"These people [ISPs and site administrators] own the machines. They choose what they do on their own machines. People who call it censorship don't understand how it works." Censorship, he said, would only apply if it was free public access - "and in case these folks haven't noticed, there is no such thing on the Net unless you own a server."
McClain-Furmansky has been part of Usenet death penalty campaigns, where network administrators band to block out all Usenet messages originating from sites hosting excessive promotional messaging, or spam. This problem was most recently underscored when major Internet service provider Netcom was threatened with, but ultimately spared, the death penalty.
Decision by Committee
The Usenet II steering committee is the final authority on what gets created. "We don't like making groups that really have no purpose and will have no traffic," Sexton said. "We're also very picky about putting something in at the second level [i.e. near the top of the name hierarchy]."
Usenet II "czars," appointed by the committee, are charged with administering topical hierarchies, including the addition of new groups and where they should go. But critics argue that the steering committee was formed from a group of acquainted people, and as such, input on Usenet II policy has been unfairly restricted.
Allbery concedes the exclusive nature of Usenet II's conception, but said doing otherwise would have presented a nearly insurmountable obstacle. Though it would have been a reasonable hope to form Usenet II by way of Usenet discussion, he said his experience in newsgroups tells him the ultimate conclusion would have been "that people shouldn't do anything new - and they never end up happening." Usenet II did "an end-run around all that and I'm not surprised that people have been annoyed."
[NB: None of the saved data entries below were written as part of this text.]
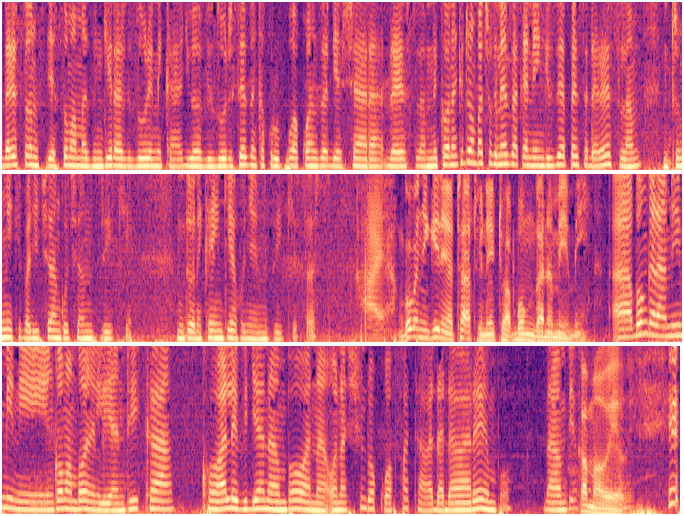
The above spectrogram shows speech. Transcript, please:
Dar es Salaam sijasoma mazingira vizuri, nikajua vizuri, siwezi nikakurupua kwanza biashara Dar es Salaam. Nikaona kitu ambacho kinaweza kaniingizia pesa Dar es Salaam, nitumie kipaji changu cha mziki, ndio nikaingia kwenye mziki sasa. Haya, ngoma nyingine ya tatu inaitwa Bonga na Mimi. Uh, bonga na mimi ni ngoma ambayo niliandika kwa wale vijana ambao wana- wanashindwa kuwafata wadada warembo. Naambia Kama wewe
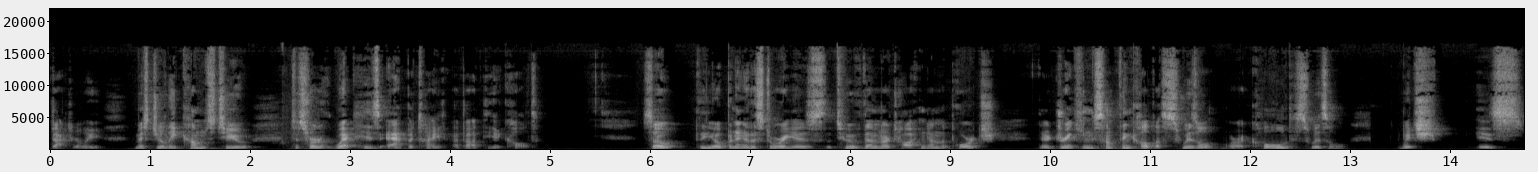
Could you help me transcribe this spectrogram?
Dr. Lee, Mr. Lee comes to to sort of whet his appetite about the occult. So the opening of the story is the two of them are talking on the porch They're drinking something called a swizzle or a cold swizzle, which is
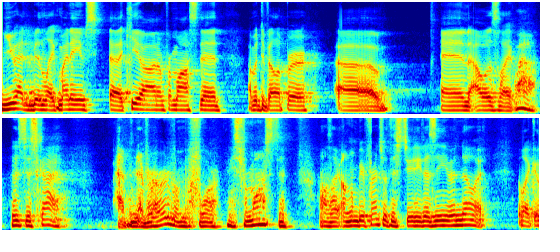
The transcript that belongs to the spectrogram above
you had been like, my name's uh, Keyan. I'm from Austin. I'm a developer. Uh, and I was like, wow, who's this guy? I've never heard of him before. He's from Austin. I was like, I'm gonna be friends with this dude. He doesn't even know it. Like I,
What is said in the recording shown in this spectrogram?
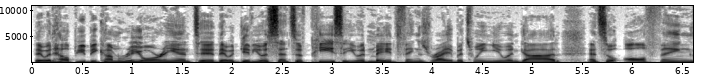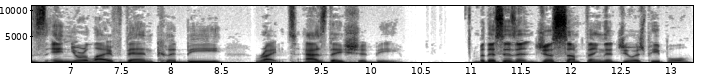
They would help you become reoriented. They would give you a sense of peace that you had made things right between you and God. And so all things in your life then could be right, as they should be. But this isn't just something that Jewish people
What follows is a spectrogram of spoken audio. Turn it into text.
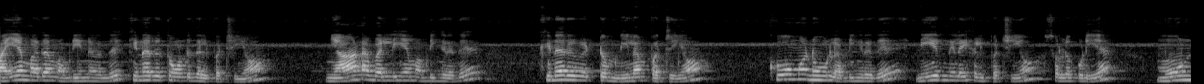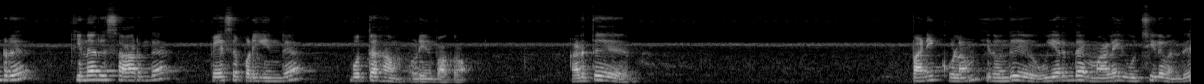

At current count, 139 news servers worldwide offer a two-way Usenet II feed, though some sites may be carrying the incoming feed without enabled outgoing posting. Instructions for participation are available at the Usenet II site.
Meanwhile, ISPs are showing a liking for another discussion alternative for customers who may shy away from the unrestricted environment of the current Usenet.
Andreas Glocker, president of ISP Sirius Connections, said if there is enough customer demand his site would go about becoming a full participant.
Most appealing to an ISP like his, Glocker said, is Usenet II's controlled alternative to the openness of Usenet now. Focus groups conducted by his company show that people - especially teachers and parents - like America Online because they feel there is some central responsibility for what goes on in its discussion forums. Usenet II "might open up that kind of market for us."
As long as everyone knows that net.* discussion groups are more rule-driven, it's okay to offer them to customers, Glocker said. "People can make an educated choice about what they're going to get into."
But "the choice of calling a site unsound is more than just a combination of real problems - it really is a question of control," said Usenet II's anonymous critic, Tommy the Terrorist.
Nonetheless, looking to Usenet II's future, Sexton said he'd simply like to see Usenet II manage to remain consistent with its original goals: "No spam, [the ability] to email people who write articles, a namespace that doesn't get stupid, that it doesn't get tough to create groups where there is a perceived need." And most important, he said, "is that the group works together in a cooperative spirit."